%%

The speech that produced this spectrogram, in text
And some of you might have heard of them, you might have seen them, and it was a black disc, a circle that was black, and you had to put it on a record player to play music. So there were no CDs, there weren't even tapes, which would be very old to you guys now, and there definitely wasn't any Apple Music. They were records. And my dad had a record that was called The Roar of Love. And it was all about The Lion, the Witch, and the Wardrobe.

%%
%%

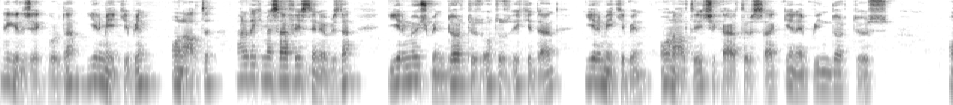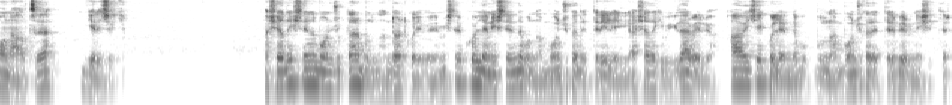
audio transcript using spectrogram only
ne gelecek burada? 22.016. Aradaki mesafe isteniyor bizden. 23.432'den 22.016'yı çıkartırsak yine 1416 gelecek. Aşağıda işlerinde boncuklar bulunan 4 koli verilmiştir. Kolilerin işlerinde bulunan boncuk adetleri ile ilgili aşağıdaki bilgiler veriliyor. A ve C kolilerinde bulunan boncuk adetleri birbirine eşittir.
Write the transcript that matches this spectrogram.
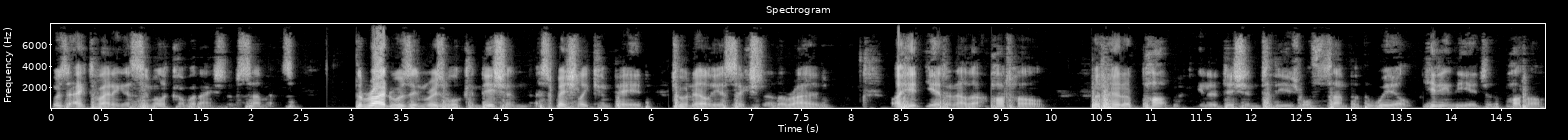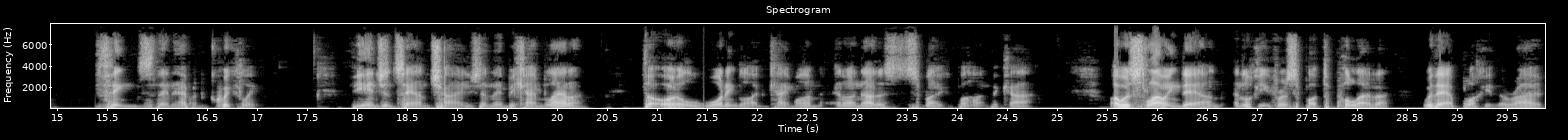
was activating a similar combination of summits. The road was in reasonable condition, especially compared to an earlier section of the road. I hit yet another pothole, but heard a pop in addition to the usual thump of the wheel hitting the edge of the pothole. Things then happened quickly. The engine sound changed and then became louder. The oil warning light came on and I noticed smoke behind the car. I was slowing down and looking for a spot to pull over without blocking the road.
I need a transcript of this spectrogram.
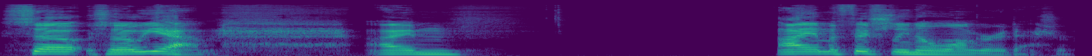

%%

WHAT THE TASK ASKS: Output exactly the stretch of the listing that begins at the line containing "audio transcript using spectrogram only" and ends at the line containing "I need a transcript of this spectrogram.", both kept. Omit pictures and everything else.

YOUR SOLUTION:
audio transcript using spectrogram only
ne gelecek burada? 22.016. Aradaki mesafe isteniyor bizden. 23.432'den 22.016'yı çıkartırsak yine 1416 gelecek. Aşağıda işlerinde boncuklar bulunan 4 koli verilmiştir. Kolilerin işlerinde bulunan boncuk adetleri ile ilgili aşağıdaki bilgiler veriliyor. A ve C kolilerinde bulunan boncuk adetleri birbirine eşittir.
Write the transcript that matches this spectrogram.
was activating a similar combination of summits. The road was in reasonable condition, especially compared to an earlier section of the road. I hit yet another pothole, but heard a pop in addition to the usual thump of the wheel hitting the edge of the pothole. Things then happened quickly. The engine sound changed and then became louder. The oil warning light came on and I noticed smoke behind the car. I was slowing down and looking for a spot to pull over without blocking the road.
I need a transcript of this spectrogram.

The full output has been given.